Parkland College's Land Lab: A plot to learn

CHAMPAIGN – It takes a community to raise corn and soybeans at the Parkland College Land Lab.

Larry Thurow, his Parkland students and a long list of industry suppliers help Thurow plant crops on 30 acres on the college's southwest side and 12 acres on the northwest side.

FutureGen sites get a last chance to make case

TUSCOLA – Tuscola residents will have one final chance to give their views on bringing a $1 billion clean-coal power plant to town. The FutureGen Alliance and the U.S. Department of Energy will hold a public hearing on June 28 at the Tuscola Community Building, 122 W. North Central Ave.

The evening will begin with an open house from 4 to 7 p.m., when residents can meet one-on-one with FutureGen and Department of Energy representatives to share their views.

Fishing OK again on Heritage Lake

RANTOUL – Uncle Sam says it's OK to bring your fishing pole back to Heritage Lake.

Air Force Real Property Agency Environmental Coordinator Paul Carroll announced Thursday that the Air Force has removed restrictions on fishing at the manmade lake, located on the southeast side of the former Chanute Air Force Base.

It's your business: Ticket firm sets up shop at mall

A Bradley-based sports and music ticket broker with one retail store in Bourbonnais will open its second shop at Champaign's Market Place Mall on June 1.

Go All Out, to be located in the Bergner's wing, will sell tickets to major league sporting events, NASCAR races and concerts across the nation. The shop will also carry sports apparel.

Having a hot time with horseradish

URBANA – Emily Cox drafted adventurous friends and classmates to help her finish her pungent second-semester project.

"It makes your scalp tingle," said Caitlin Ramsey, a graduating University of Illinois physics major who stopped by Cox's recent horseradish taste test on the UI Quad. Participants sampled horseradish Cox made from five different cultivars grown by doctoral candidate Mark Uchanski, who has discovered a way to cure a devastating horseradish disease.

EPA: Chanute cleanup funding diverted to Iraq war

RANTOUL – The war in Iraq has affected the Air Force's ability to clean up Chanute Air Force Base, according to a state environmental leader responsible for remediation of federal sites in Illinois.
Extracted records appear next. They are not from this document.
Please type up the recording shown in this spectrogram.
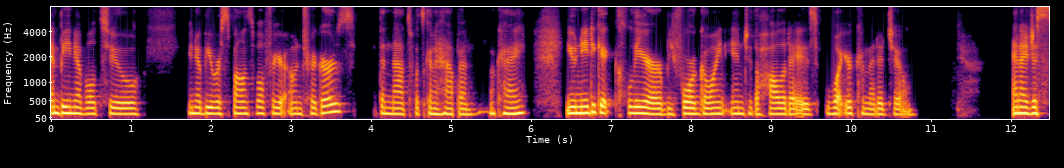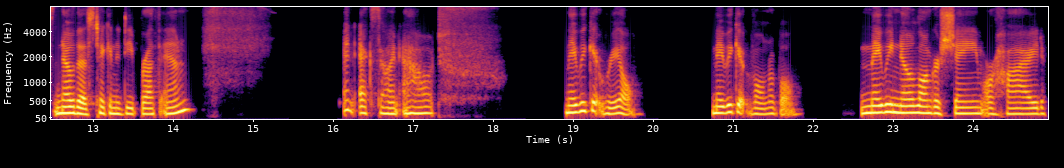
and being able to, you know, be responsible for your own triggers, then that's what's going to happen. Okay. You need to get clear before going into the holidays what you're committed to. And I just know this taking a deep breath in and exhaling out. May we get real. May we get vulnerable. May we no longer shame or hide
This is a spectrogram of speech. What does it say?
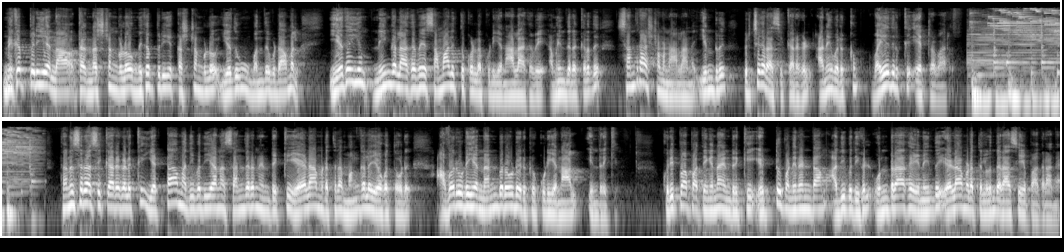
மிகப்பெரிய லா க- நஷ்டங்களோ மிகப்பெரிய கஷ்டங்களோ எதுவும் வந்து விடாமல் எதையும் நீங்களாகவே சமாளித்துக் கொள்ளக்கூடிய நாளாகவே அமைந்திருக்கிறது சந்திராஷ்டம நாளான இன்று விருச்சிகராசிக்காரர்கள் அனைவருக்கும் வயதிற்கு ஏற்றவாறு. தனுசு ராசிக்காரர்களுக்கு எட்டாம் அதிபதியான சந்திரன் இன்றைக்கு ஏழாம் இடத்துல மங்கள யோகத்தோடு அவருடைய நண்பரோடு இருக்கக்கூடிய நாள் இன்றைக்கு. குறிப்பாக பார்த்தீங்கன்னா இன்றைக்கு எட்டு பன்னிரெண்டாம் அதிபதிகள் ஒன்றாக இணைந்து ஏழாம் இடத்திலிருந்து ராசியை பார்க்குறாங்க.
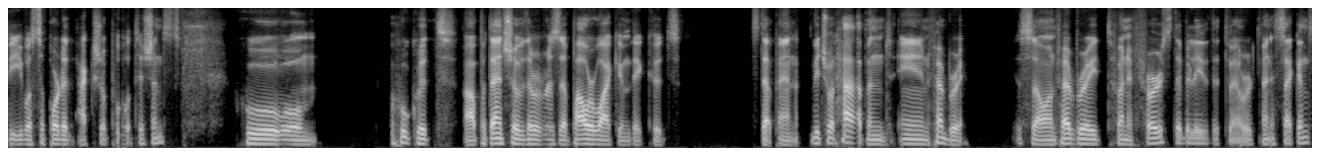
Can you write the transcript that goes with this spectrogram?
people supported actual politicians who who could uh, potentially if there was a power vacuum they could step in which what happened in february. So on february 21st i believe the or 22nd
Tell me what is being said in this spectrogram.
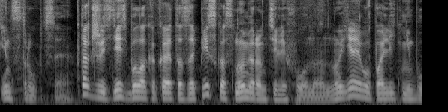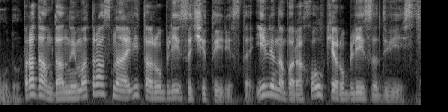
инструкция. Также здесь была какая-то записка с номером телефона телефона, но я его полить не буду. Продам данный матрас на Авито рублей за 400 или на барахолке рублей за 200.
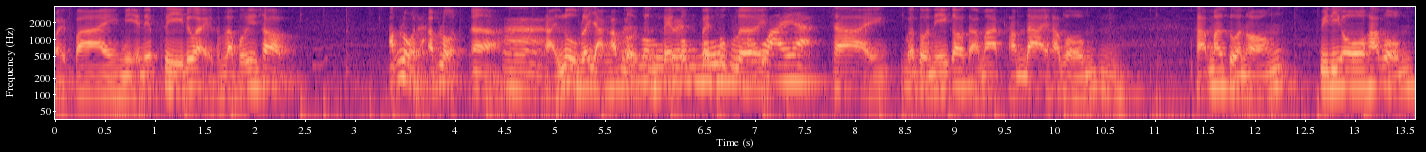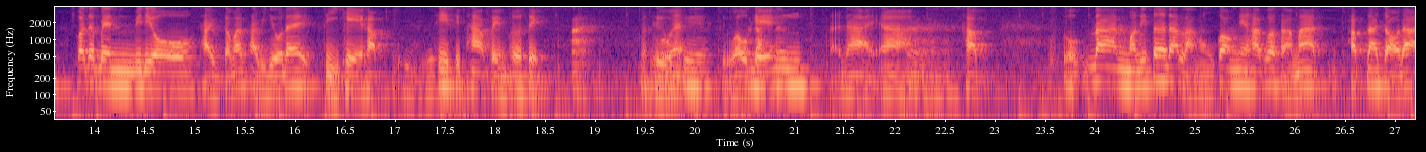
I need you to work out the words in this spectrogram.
Wi-Fi มี NFC ด้วยสำหรับผู้ที่ชอบอัพโหลดอะอัพโหลดอ่าอ่าถ่ายรูปแล้วอยากอัพโหลดขึ้นเฟซบุ๊กเฟซบุ๊กเลย ไวอะใช่ ก็ตัวนี้ก็สามารถทำได้ครับผม ครับมาส่วนของวิดีโอครับผมก็จะเป็นวิดีโอถ่ายสามารถถ่ายวิดีโอได้ 4K ครับ ที่ 15 เฟรม per sec อะ ก็ถือว่าโเคถือว่าโอเคระดับหนึ่ง ถ่ายได้อ่าอ่า ครับ ตัวด้านมอนิเตอร์ด้านหลังของกล้องเนี่ยครับก็สามารถพับหน้าจอได้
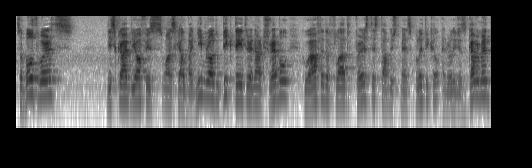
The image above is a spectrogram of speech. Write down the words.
So, both words describe the office once held by Nimrod, dictator and arch rebel, who after the flood first established man's political and religious government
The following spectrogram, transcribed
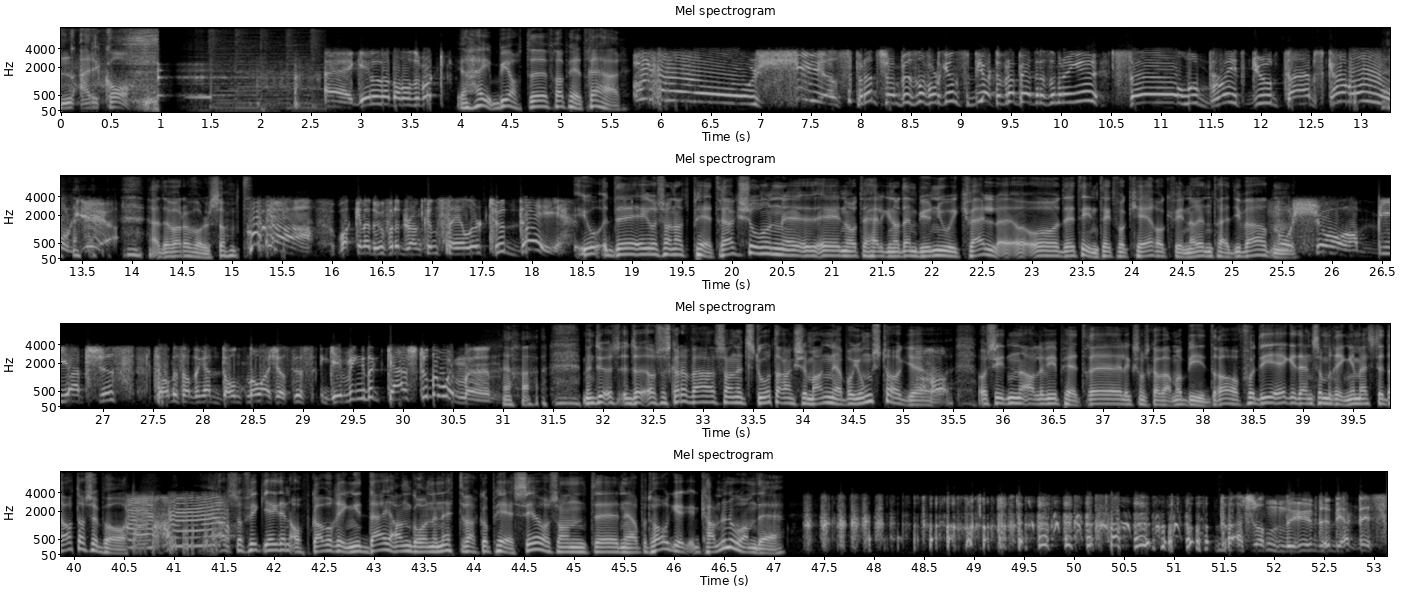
NRK. Egil, Datasupport. Ja, hei, Bjarte fra P3 her. Oh, shit! Sprøtt kjempisene, folkens! Bjarte fra P3 som ringer! Celebrate good times, come on! Yeah! Ja, Det var da voldsomt. Can I do for the drunken sailor today? Jo, det er jo sånn at P3-aksjonen er er nå til helgen, og den begynner jo i kveld. Og det er til inntekt for care og kvinner i den tredje verden. For sure, biatches! Tell me something I don't know. I just is giving the cash to the women. Ja, Men du, og så skal det være sånn et stort arrangement nede på Youngstorget. Og siden alle vi i P3 liksom skal være med og bidra, og fordi jeg er den som ringer mest til datasupport, så fikk jeg den oppgave å ringe deg angående nettverk og PC og sånt eh, nede på torget. Kan du noe om det? Du er så noob, du, Bjartis.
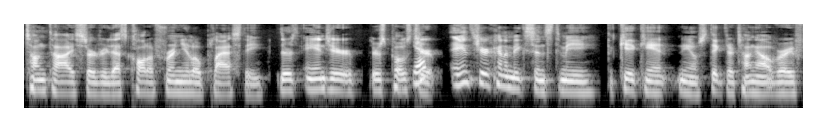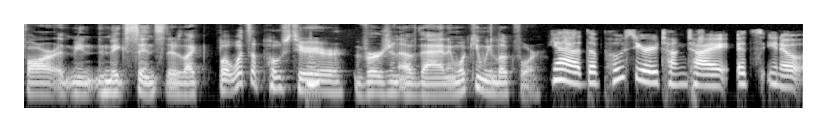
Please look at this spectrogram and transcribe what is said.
tongue tie surgery, that's called a frenuloplasty. There's anterior, there's posterior. Yep. Anterior kind of makes sense to me. The kid can't, you know, stick their tongue out very far. I mean, it makes sense. There's like, but what's a posterior mm-hmm. version of that, and what can we look for? Yeah, the posterior tongue tie. It's you know,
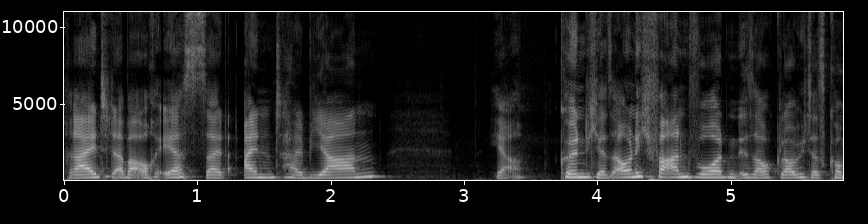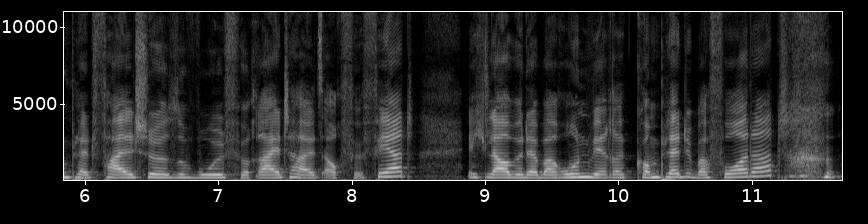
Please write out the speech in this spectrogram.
reitet aber auch erst seit eineinhalb Jahren. Ja, könnte ich jetzt auch nicht verantworten, ist auch, glaube ich, das komplett Falsche, sowohl für Reiter als auch für Pferd. Ich glaube, der Baron wäre komplett überfordert.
Clarence L. Smith, federal site remediation manager for the Illinois Environmental Protection Agency, told the Chanute Redevelopment Commission on Wednesday that Department of Defense money that otherwise would have gone toward the base's cleanup has been diverted toward the war effort.

Stuck valve causes ammonia leak in southwest Champaign

CHAMPAIGN – Valves frozen open on an anhydrous ammonia tank in a farm field west of town created a cloud over a portion of southwest Champaign this morning.

Lt. Ed Ogle of the Champaign County sheriff's office said authorities learned about 7:40 a.m. that a cloud was over a farm field near the construction site of the Interstate 57 interchange with Curtis Road. The location was not far from the First Christian Church, 3601 S. Staley Road, C.

State officials sorting assets of defunct business

ROSSVILLE – Starting today, Illinois Department of Agriculture officials are meeting individually with farmers and creditors affected by Kaufman Grain Co. going out of business.

On April 26, the Department of Agriculture assumed control of Kaufman Grain's elevators in Rossville, Rankin and East Lynn. The company voluntarily surrendered its Illinois Grain Dealer's and Illinois Grain Warehouse licenses.

Area experts to speak about Salt Fork River project

CHAMPAIGN – University of Illinois Professors Clark Bullard and Bruce Rhoads will talk at 7 p.m. Wednesday about the effects of work on the Salt Fork River in Champaign County.

The talk takes place at Champaign County Democrats Headquarters, 14 E. Washington St., downtown Champaign. The function is the Democrats' May Meet-Up.

Bees dying in big numbers across nation, but not here

URBANA – Honeybees are dying off in massive numbers all over the nation, threatening crop production – but Illinois is a notable exception.

"We've escaped so far," said May Berenbaum, head of the Entomology Department at the University of Illinois, as well as author of several insect books.